I’ll be the first to tell you that while college is hard, it also can be so fun and life changing. I had an amazing community of friends at Ohio State that I spent almost all my time with and I had the perfect plan laid out after graduation. While I loved (most of) my four years at OSU, I couldn’t wait to graduate and have that sense of accomplishment. But soon after I was handed that diploma, things got difficult. Really difficult.



The friends that I was surrounded by suddenly weren’t there anymore and the dependable structure of the past four years completely changed. My community was gone and I was left with all of this free time that I thought would be liberating but in fact turned out to be lonely and suffocating. Important, weighty decisions now landed on my shoulders as if everyone expected me to suddenly transform into this fully responsible adult just because I had a piece of paper in my hand that said “Bachelor’s Degree.” Because I always had something to keep me busy in college, difficult things that had happened in my life started coming to the surface now that I had more time to think and reflect. My high hopes of what my life would look like after college drifted away and within a year after graduation I was diagnosed with severe depression.
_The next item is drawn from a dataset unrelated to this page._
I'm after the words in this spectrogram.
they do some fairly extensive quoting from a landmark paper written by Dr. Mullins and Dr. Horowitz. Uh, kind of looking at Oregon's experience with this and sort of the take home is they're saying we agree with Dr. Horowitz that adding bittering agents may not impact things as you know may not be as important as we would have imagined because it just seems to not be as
Was I prepared for any of this? No. I never expected life after college to be so demanding and I never thought that the culmination of 16 years of schooling would cause me anything but joy and a sense of success. My relationship with my friends changed and my relationship with God changed. In those months after graduating, I realized my relationship with God was very dependent on those around me; because the friends I surrounded myself with were serious about their faith, it pushed me to be serious about mine. Now that I didn’t have that accountability and influence, I noticed it becoming harder and harder to deepen (and sometimes even continue) my walk with God. I was desperate, lonely, and hurting - but embarrassed by it because society told me “I had made it” now that I was a college grad. In my dark isolation I found it hard to turn to people and I was ashamed to tell my friends about my recent difficulty in life and with the Lord.
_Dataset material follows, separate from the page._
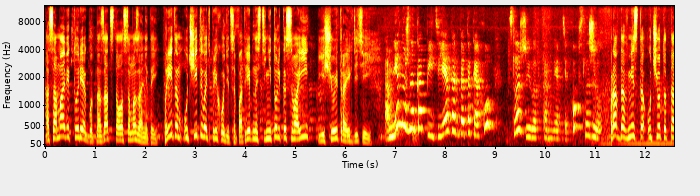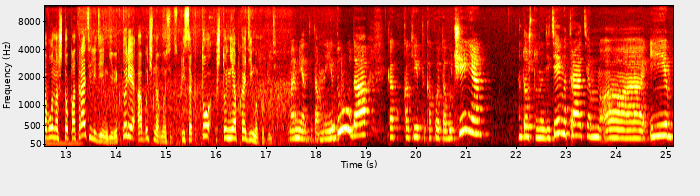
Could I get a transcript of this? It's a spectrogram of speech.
а сама Виктория год назад стала самозанятой. При этом учитывать приходится потребности не только свои, еще и троих детей. А мне нужно копить. Я тогда такая, хоп, Сложила в конверте, хоп, сложила. Правда, вместо учета того, на что потратили деньги, Виктория обычно вносит в список то, что необходимо купить. Моменты там на еду, да, как, какие-то, какое-то обучение, то, что на детей мы тратим, э, и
So, how did I get through? Admitting to myself that life was hard was the first step. Second: being okay with the difficulty and seeking help from others. Third? Choosing, and trying my hardest, to find hope in Christ. There were days I felt so lonely I couldn’t get out of bed, but knowing I had a Savior who understands suffering gave me hope. Knowing that so many things around me were changing, but that God never will, gave me hope. I eventually sought out a community that loved the Lord and they entered into my pain with me. Things got better, and my relationship with the Lord strengthened, but I think I could have avoided a lot of the pain if I knew what I know now. I wish someone would have told me trying to act like a 40-year-old when I was just 22 was not helpful. And not knowing what you want to do with your life when you’re 22 is 100% okay.
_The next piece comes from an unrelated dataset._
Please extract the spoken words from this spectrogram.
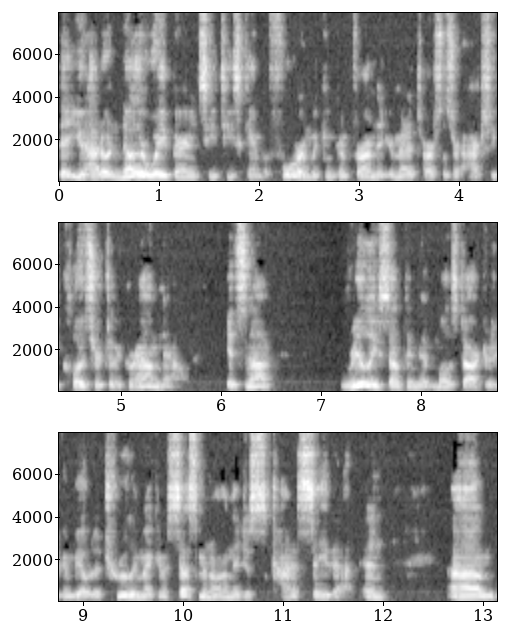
that you had another weight bearing CT scan before, and we can confirm that your metatarsals are actually closer to the ground now. It's not really something that most doctors are going to be able to truly make an assessment on. They just kind of say that. And um,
I wish I understood that graduating college was going to be a huge life change that would bring on a lot of hardships. I wish I would have valued finding a faith-based community over excelling in my career. I actually stayed in Columbus after graduating and wish I would have sought a community outside of my college friends long before finishing school. And I wish I would have remembered that no matter what - no matter the degree of change, depression or confusion, that God is still good, and He will always be good.